PROBLEM DETAILS:
Your response should consist of the entries below, reproduced exactly and without their images.

TASK DATA:
Start of Block

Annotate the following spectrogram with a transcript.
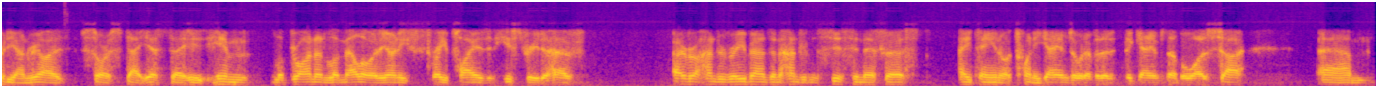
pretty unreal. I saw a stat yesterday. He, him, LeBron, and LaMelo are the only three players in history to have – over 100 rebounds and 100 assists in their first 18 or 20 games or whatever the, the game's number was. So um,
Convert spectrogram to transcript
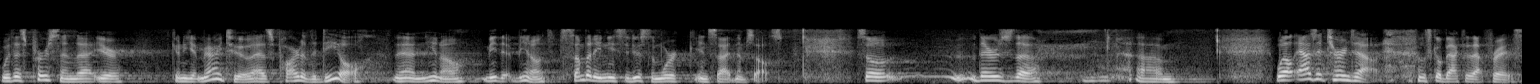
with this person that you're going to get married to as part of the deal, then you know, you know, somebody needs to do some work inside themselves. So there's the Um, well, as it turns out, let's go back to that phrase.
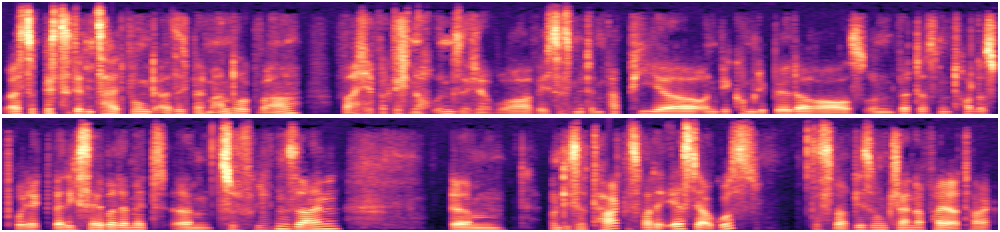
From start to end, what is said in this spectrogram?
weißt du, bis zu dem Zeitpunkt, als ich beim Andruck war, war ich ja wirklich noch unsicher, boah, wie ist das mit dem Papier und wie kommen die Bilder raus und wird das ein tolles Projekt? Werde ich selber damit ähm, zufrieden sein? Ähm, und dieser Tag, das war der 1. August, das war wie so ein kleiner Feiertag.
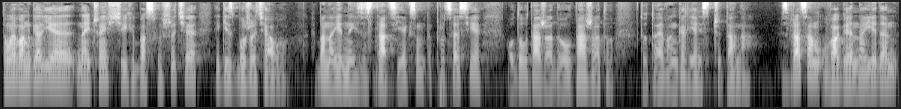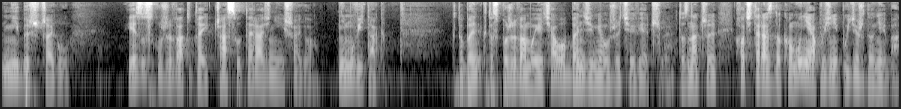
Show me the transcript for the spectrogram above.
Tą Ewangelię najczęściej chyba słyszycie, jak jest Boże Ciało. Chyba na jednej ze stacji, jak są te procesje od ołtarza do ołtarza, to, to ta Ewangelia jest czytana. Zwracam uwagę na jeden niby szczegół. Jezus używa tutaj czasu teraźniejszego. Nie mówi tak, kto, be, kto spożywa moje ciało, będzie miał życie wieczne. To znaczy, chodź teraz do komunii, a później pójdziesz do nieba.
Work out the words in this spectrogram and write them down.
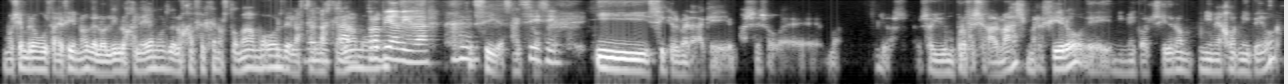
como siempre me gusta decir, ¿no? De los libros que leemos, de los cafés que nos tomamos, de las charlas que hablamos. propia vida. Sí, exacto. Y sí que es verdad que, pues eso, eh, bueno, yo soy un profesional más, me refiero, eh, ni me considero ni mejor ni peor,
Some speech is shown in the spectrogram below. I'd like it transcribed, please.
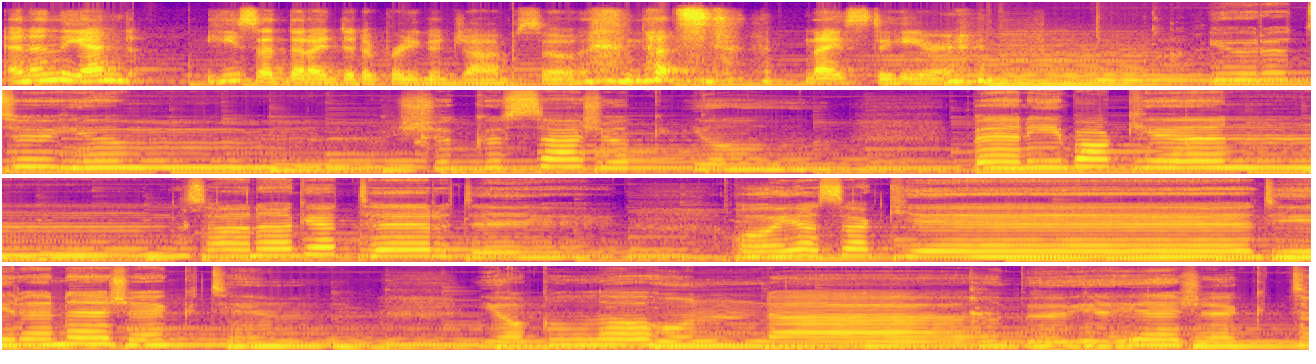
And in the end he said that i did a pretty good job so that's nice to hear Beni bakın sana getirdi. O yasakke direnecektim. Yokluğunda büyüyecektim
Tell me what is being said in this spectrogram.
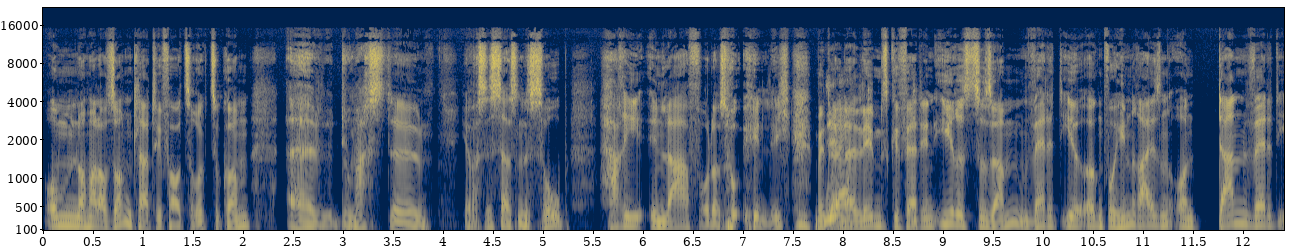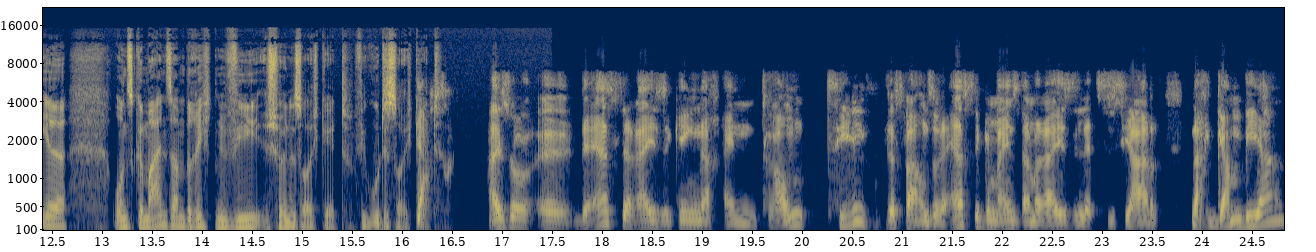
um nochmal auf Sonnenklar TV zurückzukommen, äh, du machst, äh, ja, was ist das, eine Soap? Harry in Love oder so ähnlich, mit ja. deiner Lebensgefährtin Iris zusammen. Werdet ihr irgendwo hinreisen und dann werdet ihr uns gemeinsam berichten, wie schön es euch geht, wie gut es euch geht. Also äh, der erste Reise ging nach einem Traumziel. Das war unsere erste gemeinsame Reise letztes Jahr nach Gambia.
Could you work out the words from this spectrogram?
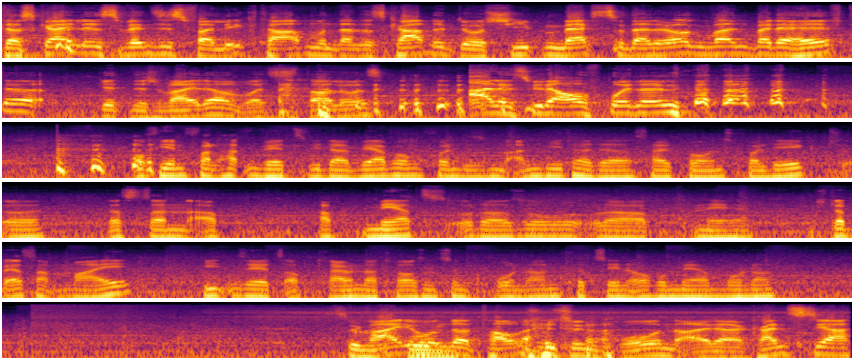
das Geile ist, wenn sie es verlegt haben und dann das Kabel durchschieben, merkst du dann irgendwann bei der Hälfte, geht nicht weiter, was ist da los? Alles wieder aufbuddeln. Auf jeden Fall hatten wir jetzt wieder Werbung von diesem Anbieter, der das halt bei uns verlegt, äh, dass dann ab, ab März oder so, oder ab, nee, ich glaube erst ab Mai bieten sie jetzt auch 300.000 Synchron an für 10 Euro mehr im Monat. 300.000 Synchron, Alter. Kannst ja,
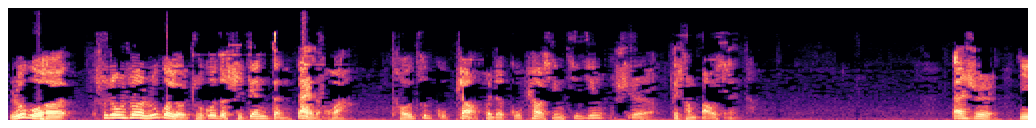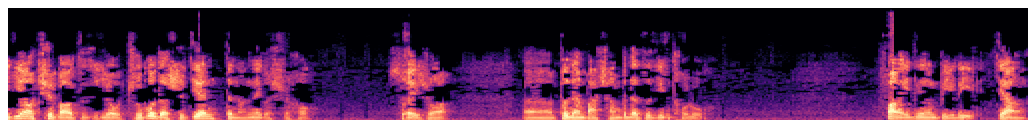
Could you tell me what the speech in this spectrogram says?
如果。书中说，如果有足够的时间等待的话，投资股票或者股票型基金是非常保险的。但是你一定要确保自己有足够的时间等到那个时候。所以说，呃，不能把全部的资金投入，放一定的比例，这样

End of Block

RESPONSE:
Annotate the following spectrogram with a transcript.
pretty unreal. I saw a stat yesterday. He, him, LeBron, and LaMelo are the only three players in history to have – over 100 rebounds and 100 assists in their first 18 or 20 games or whatever the, the game's number was. So um,
Convert spectrogram to transcript
with this person that you're going to get married to as part of the deal, then you know, you know, somebody needs to do some work inside themselves. So there's the Um, well, as it turns out, let's go back to that phrase.
From start to end, what is said in this spectrogram?
weißt du, bis zu dem Zeitpunkt, als ich beim Andruck war, war ich ja wirklich noch unsicher, boah, wie ist das mit dem Papier und wie kommen die Bilder raus und wird das ein tolles Projekt? Werde ich selber damit ähm, zufrieden sein? Ähm, und dieser Tag, das war der 1. August, das war wie so ein kleiner Feiertag.
Show me the transcript for the spectrogram above.
Tą Ewangelię najczęściej chyba słyszycie, jak jest Boże Ciało. Chyba na jednej ze stacji, jak są te procesje od ołtarza do ołtarza, to, to ta Ewangelia jest czytana. Zwracam uwagę na jeden niby szczegół. Jezus używa tutaj czasu teraźniejszego. Nie mówi tak, kto, be, kto spożywa moje ciało, będzie miał życie wieczne. To znaczy, chodź teraz do komunii, a później pójdziesz do nieba.
Work out the words in this spectrogram and write them down.
como siempre me gusta decir, ¿no? De los libros que leemos, de los cafés que nos tomamos, de las charlas que hablamos. propia vida. Sí, exacto. Y sí que es verdad que, pues eso, eh, bueno, yo soy un profesional más, me refiero, eh, ni me considero ni mejor ni peor,
Some speech is shown in the spectrogram below. I'd like it transcribed, please.
And in the end he said that i did a pretty good job so that's nice to hear Beni bakın sana getirdi. O yasakke direnecektim. Yokluğunda büyüyecektim
Tell me what is being said in this spectrogram.
um nochmal auf Sonnenklar TV zurückzukommen, äh, du machst, äh, ja, was ist das, eine Soap? Harry in Love oder so ähnlich, mit ja. deiner Lebensgefährtin Iris zusammen. Werdet ihr irgendwo hinreisen und dann werdet ihr uns gemeinsam berichten, wie schön es euch geht, wie gut es euch geht. Also äh, der erste Reise ging nach einem Traumziel. Das war unsere erste gemeinsame Reise letztes Jahr nach Gambia.
Could you work out the words from this spectrogram?
das Geile ist, wenn sie es verlegt haben und dann das Kabel durchschieben, merkst du dann irgendwann bei der Hälfte, geht nicht weiter, was ist da los? Alles wieder aufbuddeln. Auf jeden Fall hatten wir jetzt wieder Werbung von diesem Anbieter, der das halt bei uns verlegt, äh, dass dann ab, ab März oder so, oder ab, nee, ich glaube erst ab Mai bieten sie jetzt auch 300.000 Synchron an für 10 Euro mehr im Monat. 300.000 Synchron, Alter. Kannst ja,
Could you tell me what the speech in this spectrogram says?
如果。书中说，如果有足够的时间等待的话，投资股票或者股票型基金是非常保险的。但是你一定要确保自己有足够的时间等到那个时候。所以说，呃，不能把全部的资金投入，放一定的比例，这样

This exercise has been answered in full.